Code:
#!/bin/sh
###############################################################################
# Copyright 2009-2015, Way to the Web Limited
# URL: http://www.configserver.com
# Email: [email protected]
###############################################################################
# Run this script via cron daily

# Daily update of cxs and/or fingerprint definitions
/usr/sbin/cxs --upgrade --quiet

# Daily cleanup of quarantine if used. Modify to specify your quarantine
# directory and duplicate if you use more than one.
#
# Set --qclean to the number of days to retain, e.g. 7 = one week

/usr/sbin/cxs --qclean 7 --quarantine /home/quarantine --quiet

Your /etc/cxs/cxscgi.sh should look like this:

Code:
#!/bin/sh
###############################################################################
# Copyright 2009-2015, Way to the Web Limited
# URL: http://www.configserver.com
# Email: [email protected]
###############################################################################
# The option --cgi MUST be used on the cxs command line here
#
# Examples (only use ONE line for cxs scanning):
#/usr/sbin/cxs --quiet --cgi --smtp --mail root "$1"
#/usr/sbin/cxs --quiet --cgi --smtp --mail root --quarantine /home/safe/ "$1"
#/usr/sbin/cxs --quiet --cgi --delete --logfile /var/log/cxs.log --cleanlog "$1"
#
# If you use --logfile, remember to chmod 666 [file] to allow write access
#
# You should include --smtp to allow the nobody user (which ModSecurity runs
# under) to send email.

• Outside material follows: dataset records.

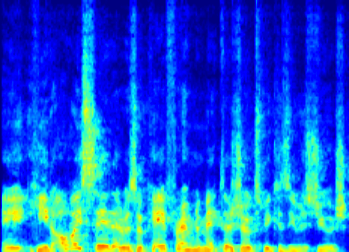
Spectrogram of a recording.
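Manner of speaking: plain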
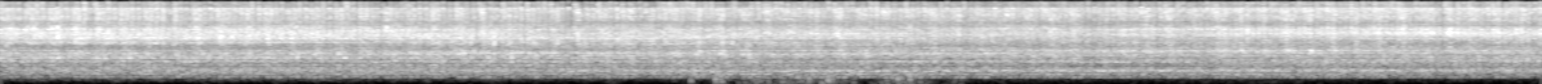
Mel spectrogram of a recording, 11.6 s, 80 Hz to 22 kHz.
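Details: 2005 Toyota RAV4 idling warm after running 10 minutes: fast, uneven ticking rattle, roughly three per second, over a steady hum; moving the camera around did not locate the source, cause unknown.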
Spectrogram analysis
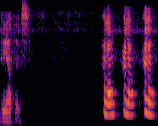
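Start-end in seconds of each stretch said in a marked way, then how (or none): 2.0-3.1 high squawky parrot imitating a human. Parrot greeting the children with a high squawk. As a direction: chirp it out like a talking bird. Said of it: "came the voice again".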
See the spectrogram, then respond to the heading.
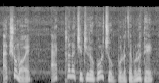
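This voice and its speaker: A man's voice: a little high, wildly swooping pitch, normal speed, a little mellow, a little hiss or hum. A man narrating a scripted comedy radio play as a dramatic storyteller.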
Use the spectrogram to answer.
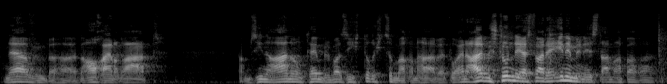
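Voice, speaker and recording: Forceful, exasperated police chief. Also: male voice, lowish voice, animated, fast. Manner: forceful, irritable, authoritative. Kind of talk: German radio crime play acting.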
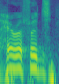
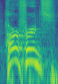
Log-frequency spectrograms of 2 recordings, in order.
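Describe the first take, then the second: First: "Herefords" as HERR-uh-fudz; English pronunciation. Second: "Herefords" as HUR-furdz; American pronunciation. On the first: Showing what England calls the cattle, "Herefords" as HERR-uh-fudz. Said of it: "in England, they call it". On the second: Back to the American name for cattle, "Herefords" as HUR-furdz. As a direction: say "Herefords" in two r-coloured syllables, HUR-furdz. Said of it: "in England, they call it Herefords". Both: Shown as a demonstration.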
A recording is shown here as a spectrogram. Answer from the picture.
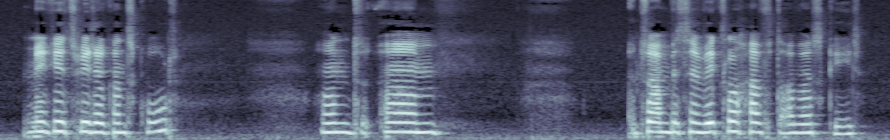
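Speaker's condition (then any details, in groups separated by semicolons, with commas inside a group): Spasticity from birth; multiple sclerosis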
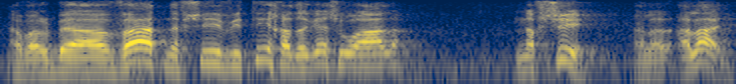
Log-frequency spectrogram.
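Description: Higher-voiced rabbi teaching in a yeshiva. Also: male voice. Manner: lively, conversational, with humorous asides and rhetorical questions. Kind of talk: Torah lesson with a told anecdote. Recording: dull lo-fi recording with faint rumble.

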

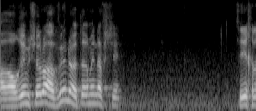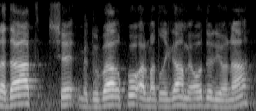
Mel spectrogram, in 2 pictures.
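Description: A rabbi teaches a Torah class in a yeshiva, lively and conversational, tossing in humorous asides and questions to his students as he tells an anecdote. The recording is dull and lo-fi, with a faint rumble.

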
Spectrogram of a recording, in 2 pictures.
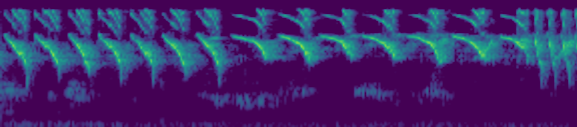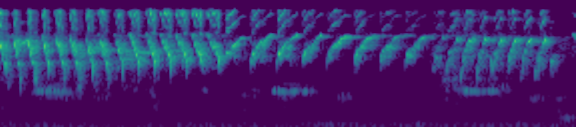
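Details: Canary singing continuously for training young birds, long series of quick falling chirps merging into dense rolling trills and buzzy runs.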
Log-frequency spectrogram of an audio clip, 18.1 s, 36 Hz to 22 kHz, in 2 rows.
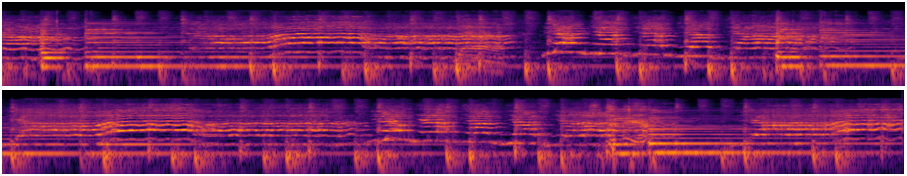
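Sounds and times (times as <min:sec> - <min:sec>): backing music with steady beat: 0:00.0 - 0:18.0
man singing vocal exercises: 0:04.6 - 0:05.2, 0:15.1 - 0:15.7.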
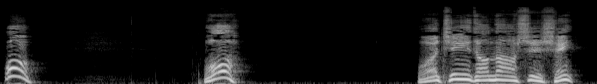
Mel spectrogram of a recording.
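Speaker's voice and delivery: high-pitched, stammering exclamation; sudden outburst. A narrator's reading. Youth suddenly announcing he knows the attacker, exclaiming. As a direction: burst out high, tripping over the first word. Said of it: "黑衣少年突然大声说".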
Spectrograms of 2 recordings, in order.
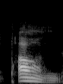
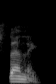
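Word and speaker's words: פנג: Feneg, Pei, Nun, Gimel, and sometimes they pronounce it as Pong. I heard people pronounce it as Pong, and I heard it pronounced as Fennig.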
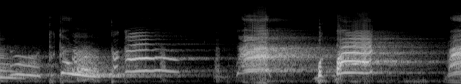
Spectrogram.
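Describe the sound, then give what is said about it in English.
A person's voice imitates bird sounds with a few loud, strained, warbling cries and caw-like calls, each tonal and drawn out, separated by short breaths. “We make bird sounds on the Todd Glass Show.”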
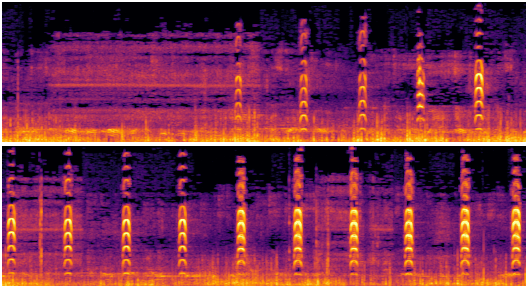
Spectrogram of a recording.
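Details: A Spur-winged lapwing on a resort beach at Marsa Alam, Egypt, gives sharp, high, metallic notes, repeated steadily nearly twice a second, over a low rumble of surf and wind.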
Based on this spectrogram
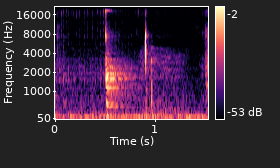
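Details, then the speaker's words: Propane fire pit wind-up gas timer set to 30 minutes, running normally with sharp light clicks about every half second, which shows the timer is on. "and the timer is on. You can hear it clicking whenever it's on."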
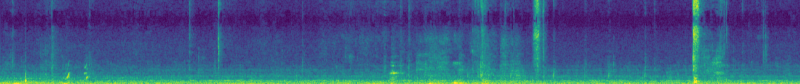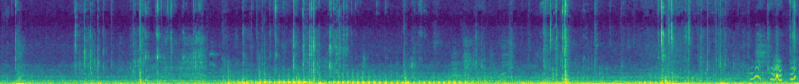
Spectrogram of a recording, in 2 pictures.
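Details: Sneeze from a guinea pig: a couple of tiny, sharp sneezes against quiet background rustling.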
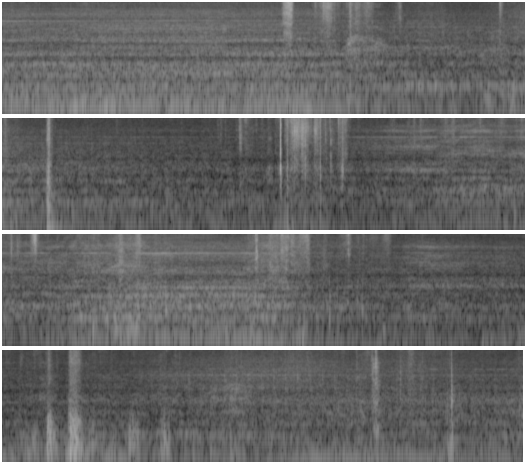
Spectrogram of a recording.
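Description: Tow truck engine running steadily, with a few sharp metal knocks and clanks from around the truck.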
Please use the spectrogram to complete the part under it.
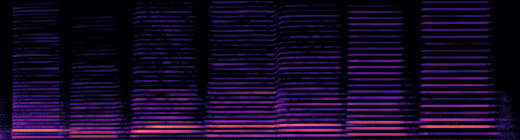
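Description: A blues scale played on a blues harmonica, seven separate sustained notes climbing step by step, some reached by bends, each clear and close with short gaps between them.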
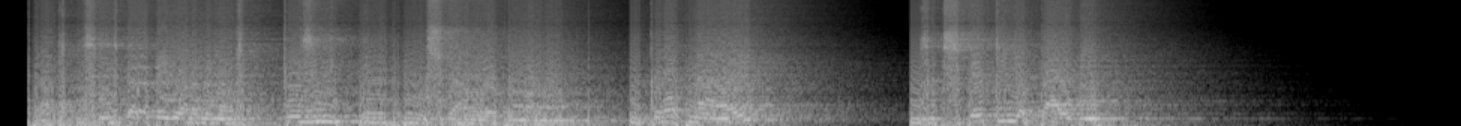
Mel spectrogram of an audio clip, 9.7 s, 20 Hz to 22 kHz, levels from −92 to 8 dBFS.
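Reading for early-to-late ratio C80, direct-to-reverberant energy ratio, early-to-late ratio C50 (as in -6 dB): 5.5 dB, 2.5 dB, 4.0 dB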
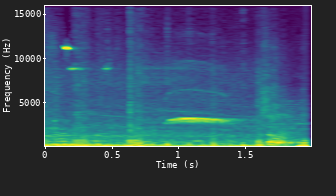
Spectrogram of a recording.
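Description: Trial motorcycle engine running at low revs as the bike climbs a rocky section, with a few faint knocks and a short high-pitched tone about a second in.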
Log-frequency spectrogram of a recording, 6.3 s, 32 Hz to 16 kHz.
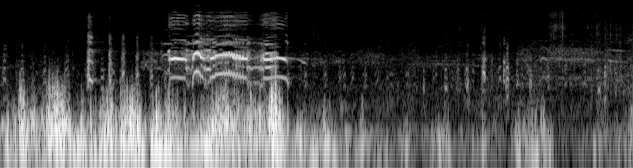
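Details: Roosters and chickens at wake-up time: one loud, drawn-out crow with a wavering tone from about 1.7 to 3 seconds over busy clucking, then quieter clucks and a distant answering crow.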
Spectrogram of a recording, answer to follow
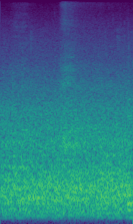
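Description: Loud, steady background din of a large exhibition hall: an even noise with no breaks, rough and poorly recorded.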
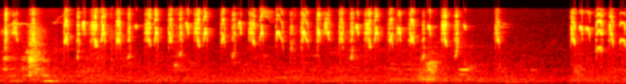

/usr/sbin/cxs --quiet --cgi -Q /home/quarantine --qoptions Mv --logfile /var/log/cxs.log --smtp --mail root "$1"
The command "cxs -Q /home/quarantine -qcreate" you simply run one time from a shell as root (it won't hurt to run it again but you only need to do it one time).

Once that is done and the modsec rule is in modsec2.user.conf it should scan uploaded files now.